Exactly the lines below, starting with the one containing "Said about this sound, in Bengali: এই" and going on through the one containing "Log-frequency spectrogram of", must be reproduced, both ends included, and no pictures with them.

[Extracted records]
**********

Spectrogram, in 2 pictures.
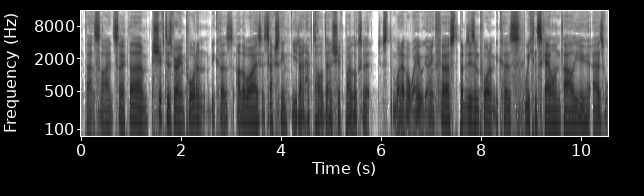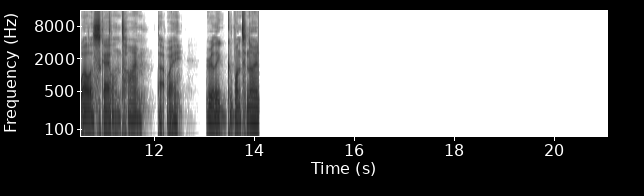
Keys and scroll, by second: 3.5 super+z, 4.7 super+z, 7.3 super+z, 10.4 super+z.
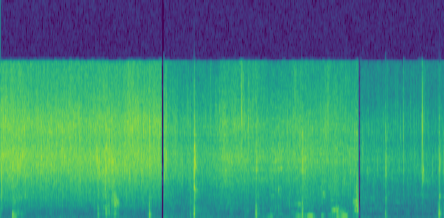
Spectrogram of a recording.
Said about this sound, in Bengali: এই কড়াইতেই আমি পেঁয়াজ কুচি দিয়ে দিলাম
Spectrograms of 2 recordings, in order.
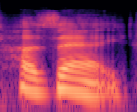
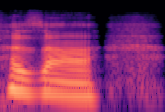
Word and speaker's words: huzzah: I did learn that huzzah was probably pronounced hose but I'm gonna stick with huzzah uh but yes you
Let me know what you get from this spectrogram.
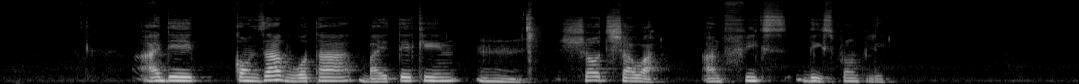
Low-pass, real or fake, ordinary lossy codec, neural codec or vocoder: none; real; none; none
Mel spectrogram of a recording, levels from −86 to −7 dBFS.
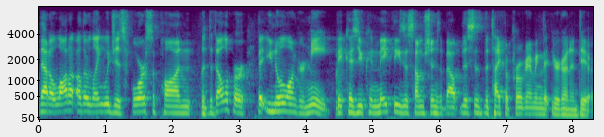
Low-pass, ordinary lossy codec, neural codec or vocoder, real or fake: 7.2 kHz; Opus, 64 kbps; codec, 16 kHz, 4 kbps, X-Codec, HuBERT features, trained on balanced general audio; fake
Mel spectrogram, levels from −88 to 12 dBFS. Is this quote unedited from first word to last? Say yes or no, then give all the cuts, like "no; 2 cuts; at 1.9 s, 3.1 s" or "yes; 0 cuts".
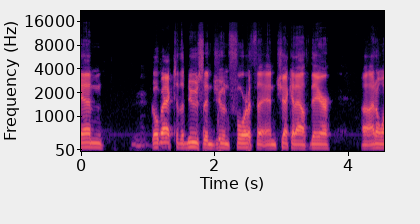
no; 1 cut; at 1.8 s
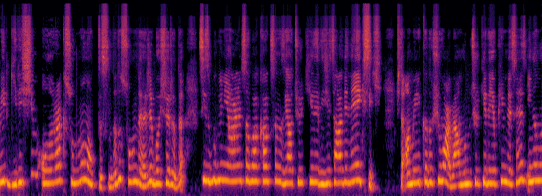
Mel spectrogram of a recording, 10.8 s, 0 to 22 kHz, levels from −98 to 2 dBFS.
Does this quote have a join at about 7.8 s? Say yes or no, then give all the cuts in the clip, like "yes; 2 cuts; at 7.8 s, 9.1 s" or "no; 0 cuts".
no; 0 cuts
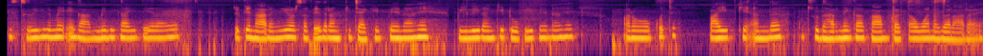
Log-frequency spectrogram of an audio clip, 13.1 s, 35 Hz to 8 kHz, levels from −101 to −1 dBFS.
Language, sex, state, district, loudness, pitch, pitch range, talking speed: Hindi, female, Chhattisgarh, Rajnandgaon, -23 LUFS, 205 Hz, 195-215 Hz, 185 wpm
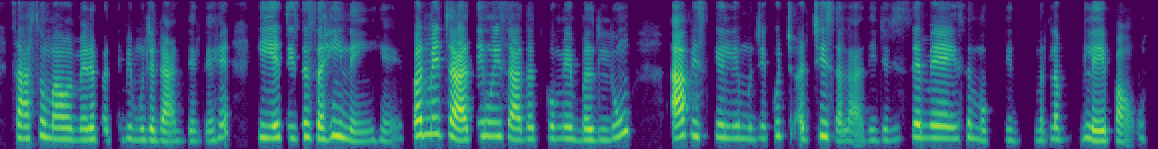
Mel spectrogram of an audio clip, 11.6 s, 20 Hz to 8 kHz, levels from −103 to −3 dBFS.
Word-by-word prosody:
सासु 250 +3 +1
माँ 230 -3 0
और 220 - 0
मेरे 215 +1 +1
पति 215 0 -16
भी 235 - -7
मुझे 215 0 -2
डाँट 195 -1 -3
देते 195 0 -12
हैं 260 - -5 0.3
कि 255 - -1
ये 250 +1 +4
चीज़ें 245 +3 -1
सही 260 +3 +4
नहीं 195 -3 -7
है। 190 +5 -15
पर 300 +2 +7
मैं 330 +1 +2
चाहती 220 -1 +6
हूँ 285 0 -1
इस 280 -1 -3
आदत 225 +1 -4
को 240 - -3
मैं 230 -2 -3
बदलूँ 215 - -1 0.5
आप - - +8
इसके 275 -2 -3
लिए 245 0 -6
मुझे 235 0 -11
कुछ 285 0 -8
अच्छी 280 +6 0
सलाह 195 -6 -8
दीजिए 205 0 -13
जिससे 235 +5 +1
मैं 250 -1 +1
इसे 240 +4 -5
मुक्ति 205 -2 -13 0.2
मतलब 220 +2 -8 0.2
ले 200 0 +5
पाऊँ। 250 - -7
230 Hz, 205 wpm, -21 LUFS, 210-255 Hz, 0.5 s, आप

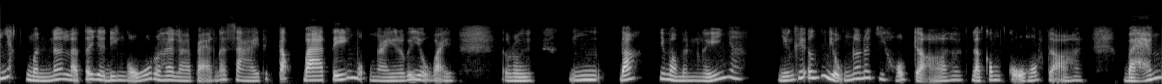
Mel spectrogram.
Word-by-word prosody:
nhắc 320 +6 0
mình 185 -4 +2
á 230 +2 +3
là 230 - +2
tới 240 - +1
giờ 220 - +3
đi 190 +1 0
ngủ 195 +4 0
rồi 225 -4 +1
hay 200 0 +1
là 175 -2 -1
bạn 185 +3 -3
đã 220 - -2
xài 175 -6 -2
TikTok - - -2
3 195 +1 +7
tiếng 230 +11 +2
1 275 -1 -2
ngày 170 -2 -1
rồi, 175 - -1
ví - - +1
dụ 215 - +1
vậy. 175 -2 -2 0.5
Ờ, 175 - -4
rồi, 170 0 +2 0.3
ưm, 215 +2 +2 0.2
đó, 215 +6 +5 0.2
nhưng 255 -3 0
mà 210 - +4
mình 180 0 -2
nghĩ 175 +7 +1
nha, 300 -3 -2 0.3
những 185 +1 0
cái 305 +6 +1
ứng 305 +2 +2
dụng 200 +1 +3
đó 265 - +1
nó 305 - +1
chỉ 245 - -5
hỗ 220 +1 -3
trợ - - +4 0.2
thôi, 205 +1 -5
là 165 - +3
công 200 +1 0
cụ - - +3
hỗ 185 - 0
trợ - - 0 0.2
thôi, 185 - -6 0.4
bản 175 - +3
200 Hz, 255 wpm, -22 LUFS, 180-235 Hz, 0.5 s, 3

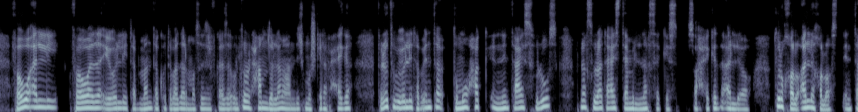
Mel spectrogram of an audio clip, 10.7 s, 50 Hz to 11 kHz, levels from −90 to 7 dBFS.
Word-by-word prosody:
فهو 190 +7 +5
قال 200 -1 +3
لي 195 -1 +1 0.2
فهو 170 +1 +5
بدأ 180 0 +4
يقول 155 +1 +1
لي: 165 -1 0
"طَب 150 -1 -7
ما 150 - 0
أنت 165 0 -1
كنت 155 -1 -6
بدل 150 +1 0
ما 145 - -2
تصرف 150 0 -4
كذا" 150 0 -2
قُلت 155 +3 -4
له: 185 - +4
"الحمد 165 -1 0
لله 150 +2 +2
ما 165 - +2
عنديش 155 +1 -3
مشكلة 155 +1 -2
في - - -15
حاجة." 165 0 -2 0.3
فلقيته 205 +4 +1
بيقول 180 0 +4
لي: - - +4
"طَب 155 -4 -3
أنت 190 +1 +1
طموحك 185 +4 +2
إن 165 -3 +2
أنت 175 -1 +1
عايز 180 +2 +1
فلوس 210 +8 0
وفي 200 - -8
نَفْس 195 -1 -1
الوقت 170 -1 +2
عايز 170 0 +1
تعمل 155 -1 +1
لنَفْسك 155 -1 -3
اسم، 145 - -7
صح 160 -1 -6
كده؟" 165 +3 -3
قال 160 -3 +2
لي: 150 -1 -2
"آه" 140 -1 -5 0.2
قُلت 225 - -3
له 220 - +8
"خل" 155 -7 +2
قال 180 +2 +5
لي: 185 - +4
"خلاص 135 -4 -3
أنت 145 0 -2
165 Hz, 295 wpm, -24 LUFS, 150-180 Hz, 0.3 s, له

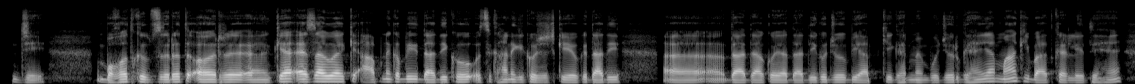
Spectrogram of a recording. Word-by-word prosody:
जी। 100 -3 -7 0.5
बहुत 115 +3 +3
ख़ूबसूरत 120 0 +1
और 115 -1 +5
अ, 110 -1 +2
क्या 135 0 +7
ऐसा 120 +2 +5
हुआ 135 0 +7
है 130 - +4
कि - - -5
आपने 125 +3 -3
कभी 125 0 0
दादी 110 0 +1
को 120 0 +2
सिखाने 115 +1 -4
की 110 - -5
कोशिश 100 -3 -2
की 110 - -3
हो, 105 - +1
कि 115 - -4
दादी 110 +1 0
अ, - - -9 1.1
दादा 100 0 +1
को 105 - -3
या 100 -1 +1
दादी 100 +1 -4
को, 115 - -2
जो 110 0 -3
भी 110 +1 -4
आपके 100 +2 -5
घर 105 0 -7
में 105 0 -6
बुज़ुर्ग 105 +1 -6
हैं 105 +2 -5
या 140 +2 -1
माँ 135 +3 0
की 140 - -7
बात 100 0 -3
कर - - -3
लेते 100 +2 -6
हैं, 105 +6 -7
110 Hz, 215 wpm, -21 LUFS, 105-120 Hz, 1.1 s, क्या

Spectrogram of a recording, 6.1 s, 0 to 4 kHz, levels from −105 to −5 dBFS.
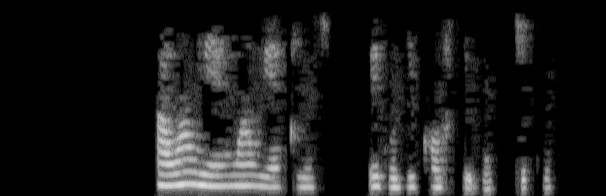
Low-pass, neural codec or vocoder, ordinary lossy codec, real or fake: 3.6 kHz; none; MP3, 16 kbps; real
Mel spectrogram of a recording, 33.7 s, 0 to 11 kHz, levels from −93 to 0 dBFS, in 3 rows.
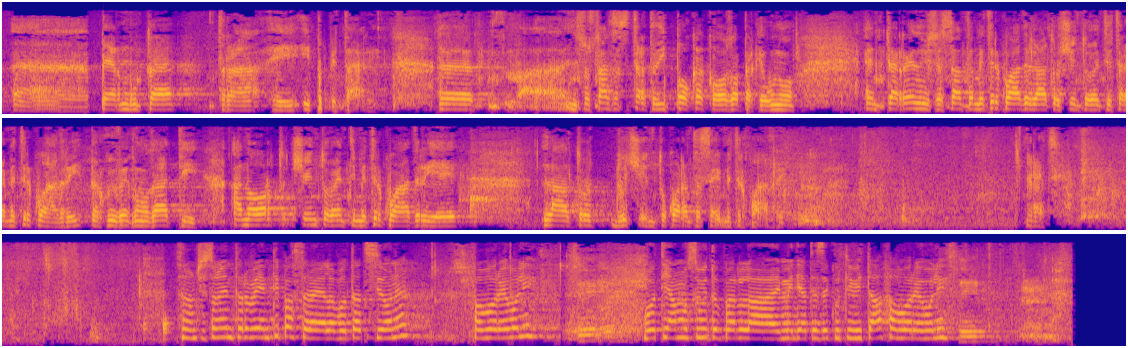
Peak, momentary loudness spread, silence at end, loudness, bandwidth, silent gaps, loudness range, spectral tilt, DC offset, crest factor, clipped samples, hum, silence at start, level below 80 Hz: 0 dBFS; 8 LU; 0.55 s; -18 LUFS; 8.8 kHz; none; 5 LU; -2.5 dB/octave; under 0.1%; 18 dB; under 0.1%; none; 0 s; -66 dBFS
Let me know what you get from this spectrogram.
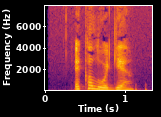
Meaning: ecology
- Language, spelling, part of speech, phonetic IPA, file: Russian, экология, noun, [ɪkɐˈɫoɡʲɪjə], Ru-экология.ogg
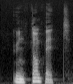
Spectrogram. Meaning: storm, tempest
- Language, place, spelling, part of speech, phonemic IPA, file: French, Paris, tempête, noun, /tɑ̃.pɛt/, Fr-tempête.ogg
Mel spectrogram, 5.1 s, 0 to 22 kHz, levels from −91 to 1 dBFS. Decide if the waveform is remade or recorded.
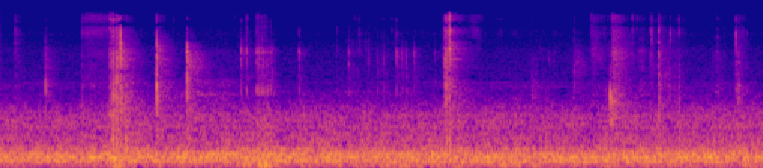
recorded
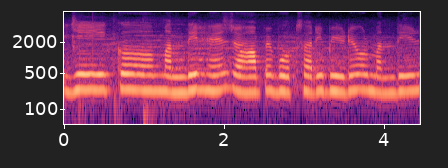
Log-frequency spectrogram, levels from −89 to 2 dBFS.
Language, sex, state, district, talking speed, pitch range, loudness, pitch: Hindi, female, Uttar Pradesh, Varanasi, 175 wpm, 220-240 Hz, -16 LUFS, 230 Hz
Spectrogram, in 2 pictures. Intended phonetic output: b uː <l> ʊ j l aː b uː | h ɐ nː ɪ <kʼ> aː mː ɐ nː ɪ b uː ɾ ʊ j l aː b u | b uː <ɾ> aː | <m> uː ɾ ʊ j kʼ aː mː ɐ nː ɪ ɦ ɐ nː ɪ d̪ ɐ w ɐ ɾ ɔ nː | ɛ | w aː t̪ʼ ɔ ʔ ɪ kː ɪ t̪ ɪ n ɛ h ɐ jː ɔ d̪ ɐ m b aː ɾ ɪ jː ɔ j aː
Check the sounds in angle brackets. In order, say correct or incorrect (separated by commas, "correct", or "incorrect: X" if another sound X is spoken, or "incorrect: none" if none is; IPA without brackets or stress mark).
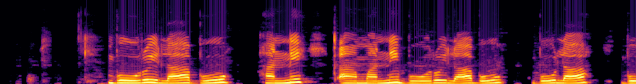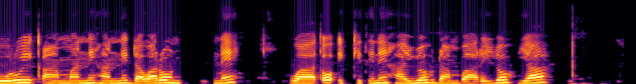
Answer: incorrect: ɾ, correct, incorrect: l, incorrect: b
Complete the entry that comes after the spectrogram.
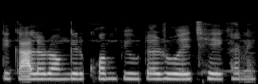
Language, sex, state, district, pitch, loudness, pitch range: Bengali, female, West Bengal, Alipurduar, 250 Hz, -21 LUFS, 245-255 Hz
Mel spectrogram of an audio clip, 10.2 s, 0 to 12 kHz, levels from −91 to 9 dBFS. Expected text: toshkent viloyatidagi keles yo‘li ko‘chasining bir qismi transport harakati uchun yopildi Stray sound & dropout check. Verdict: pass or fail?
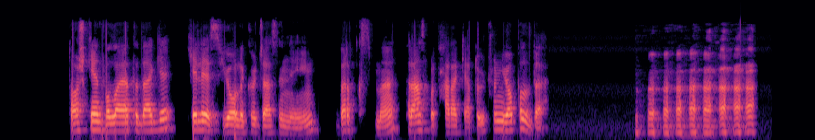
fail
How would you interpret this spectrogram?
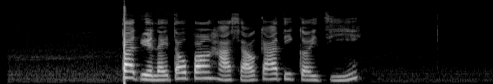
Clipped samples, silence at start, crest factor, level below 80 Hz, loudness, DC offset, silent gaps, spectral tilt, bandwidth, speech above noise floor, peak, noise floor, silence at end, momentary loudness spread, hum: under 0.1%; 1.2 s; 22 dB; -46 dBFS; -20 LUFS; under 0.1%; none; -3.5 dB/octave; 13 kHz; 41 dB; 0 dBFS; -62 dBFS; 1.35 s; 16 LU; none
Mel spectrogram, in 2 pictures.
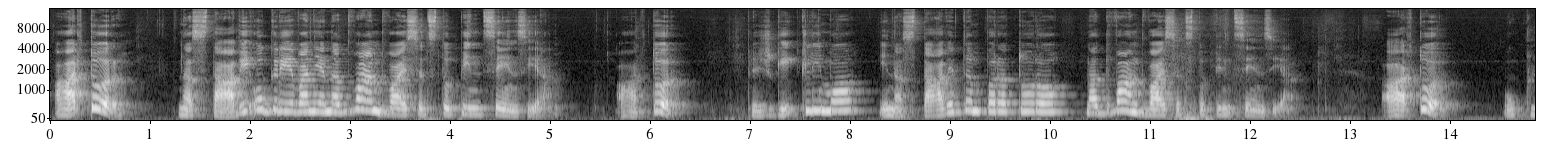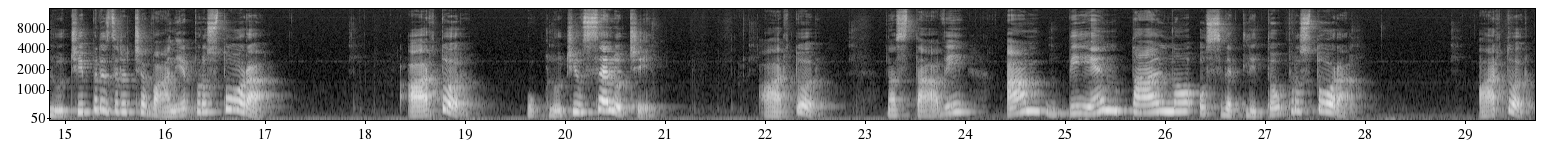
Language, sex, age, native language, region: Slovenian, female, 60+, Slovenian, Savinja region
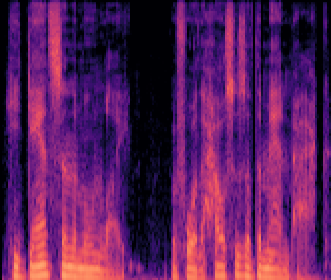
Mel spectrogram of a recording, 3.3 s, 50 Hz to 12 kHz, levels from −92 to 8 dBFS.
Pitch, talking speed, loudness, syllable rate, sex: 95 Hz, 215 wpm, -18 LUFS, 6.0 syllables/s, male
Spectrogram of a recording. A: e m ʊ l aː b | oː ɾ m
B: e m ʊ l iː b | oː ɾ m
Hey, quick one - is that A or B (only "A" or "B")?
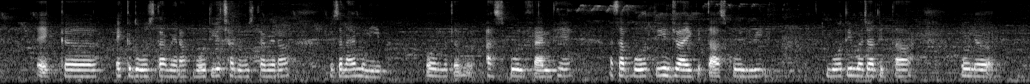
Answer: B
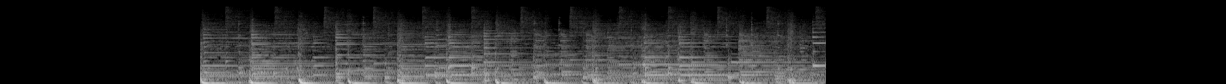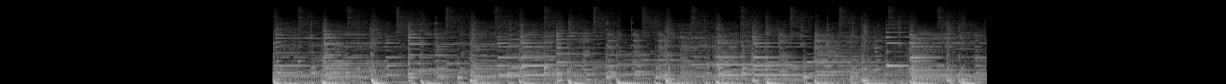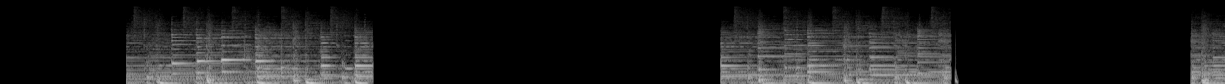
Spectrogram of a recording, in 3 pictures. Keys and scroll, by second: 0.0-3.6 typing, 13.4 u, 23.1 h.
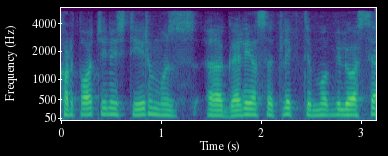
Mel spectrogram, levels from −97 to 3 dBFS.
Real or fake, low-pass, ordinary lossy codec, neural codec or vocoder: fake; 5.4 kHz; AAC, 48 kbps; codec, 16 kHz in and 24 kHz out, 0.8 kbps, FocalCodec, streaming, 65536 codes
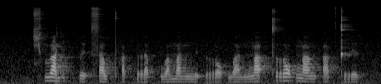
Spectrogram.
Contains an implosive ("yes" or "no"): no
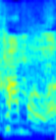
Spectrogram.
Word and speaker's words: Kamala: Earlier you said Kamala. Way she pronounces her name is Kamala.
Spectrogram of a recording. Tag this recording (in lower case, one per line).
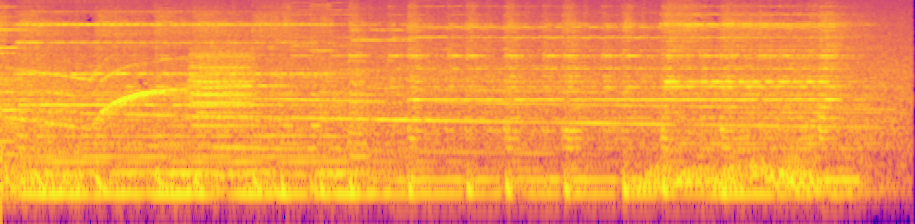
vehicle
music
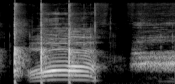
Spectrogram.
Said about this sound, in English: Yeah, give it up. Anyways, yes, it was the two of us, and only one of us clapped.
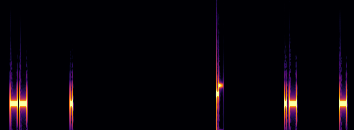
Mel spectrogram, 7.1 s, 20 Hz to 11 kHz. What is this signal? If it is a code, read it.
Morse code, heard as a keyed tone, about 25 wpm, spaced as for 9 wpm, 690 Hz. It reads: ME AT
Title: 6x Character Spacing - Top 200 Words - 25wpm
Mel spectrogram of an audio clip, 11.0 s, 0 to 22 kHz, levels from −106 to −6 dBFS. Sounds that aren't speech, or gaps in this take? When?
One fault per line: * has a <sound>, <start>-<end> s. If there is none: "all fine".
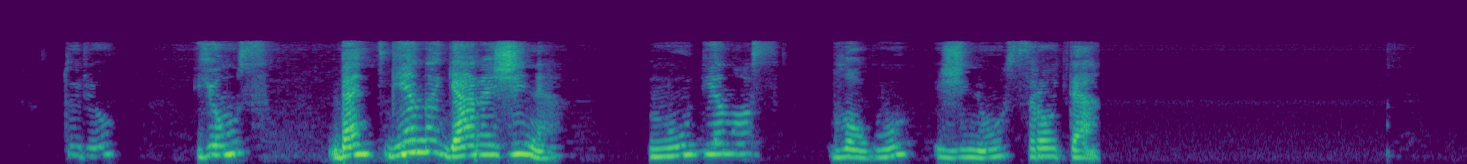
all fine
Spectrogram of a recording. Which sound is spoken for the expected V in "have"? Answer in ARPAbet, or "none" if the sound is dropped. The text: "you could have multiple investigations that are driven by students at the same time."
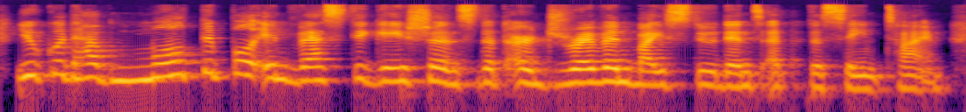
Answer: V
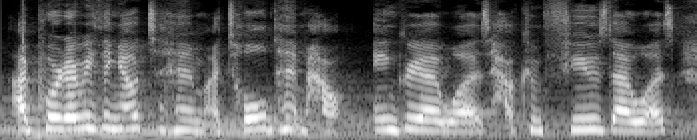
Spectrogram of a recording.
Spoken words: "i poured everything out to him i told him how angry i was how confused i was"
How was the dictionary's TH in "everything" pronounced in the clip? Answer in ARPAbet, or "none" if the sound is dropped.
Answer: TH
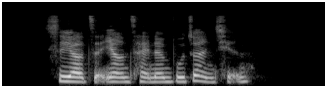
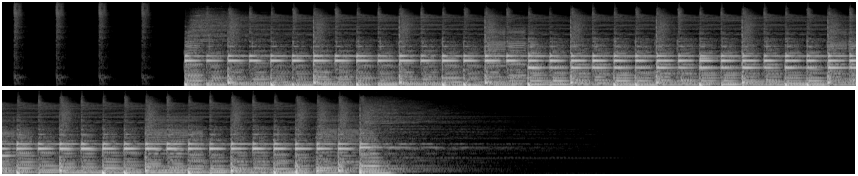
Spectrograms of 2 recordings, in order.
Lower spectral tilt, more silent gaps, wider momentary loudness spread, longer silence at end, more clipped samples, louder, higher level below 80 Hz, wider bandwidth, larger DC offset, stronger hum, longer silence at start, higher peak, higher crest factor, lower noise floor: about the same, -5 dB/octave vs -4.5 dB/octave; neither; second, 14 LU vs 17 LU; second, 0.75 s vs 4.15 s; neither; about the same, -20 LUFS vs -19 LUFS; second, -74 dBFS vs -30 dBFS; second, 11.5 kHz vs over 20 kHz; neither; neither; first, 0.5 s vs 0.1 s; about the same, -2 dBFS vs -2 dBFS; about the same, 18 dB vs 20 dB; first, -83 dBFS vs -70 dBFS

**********

• RESPONSE AREA:
Said about this sound, in Bengali: এই কড়াইতেই আমি পেঁয়াজ কুচি দিয়ে দিলাম
Spectrograms of 2 recordings, in order.
Word and speaker's words: huzzah: I did learn that huzzah was probably pronounced hose but I'm gonna stick with huzzah uh but yes you
Let me know what you get from this spectrogram.
Low-pass, real or fake, ordinary lossy codec, neural codec or vocoder: none; real; none; none
Mel spectrogram of a recording, levels from −86 to −7 dBFS.
Low-pass, ordinary lossy codec, neural codec or vocoder, real or fake: 7.2 kHz; Opus, 64 kbps; codec, 16 kHz, 4 kbps, X-Codec, HuBERT features, trained on balanced general audio; fake
Mel spectrogram, levels from −88 to 12 dBFS. Is this quote unedited from first word to last? Say yes or no, then give all the cuts, like "no; 2 cuts; at 1.9 s, 3.1 s" or "yes; 0 cuts".
no; 1 cut; at 1.8 s
Mel spectrogram of a recording, 10.8 s, 0 to 22 kHz, levels from −98 to 2 dBFS.
Does this quote have a join at about 7.8 s? Say yes or no, then give all the cuts in the clip, like "yes; 2 cuts; at 7.8 s, 9.1 s" or "no; 0 cuts".
no; 0 cuts
Log-frequency spectrogram of an audio clip, 13.1 s, 35 Hz to 8 kHz, levels from −101 to −1 dBFS.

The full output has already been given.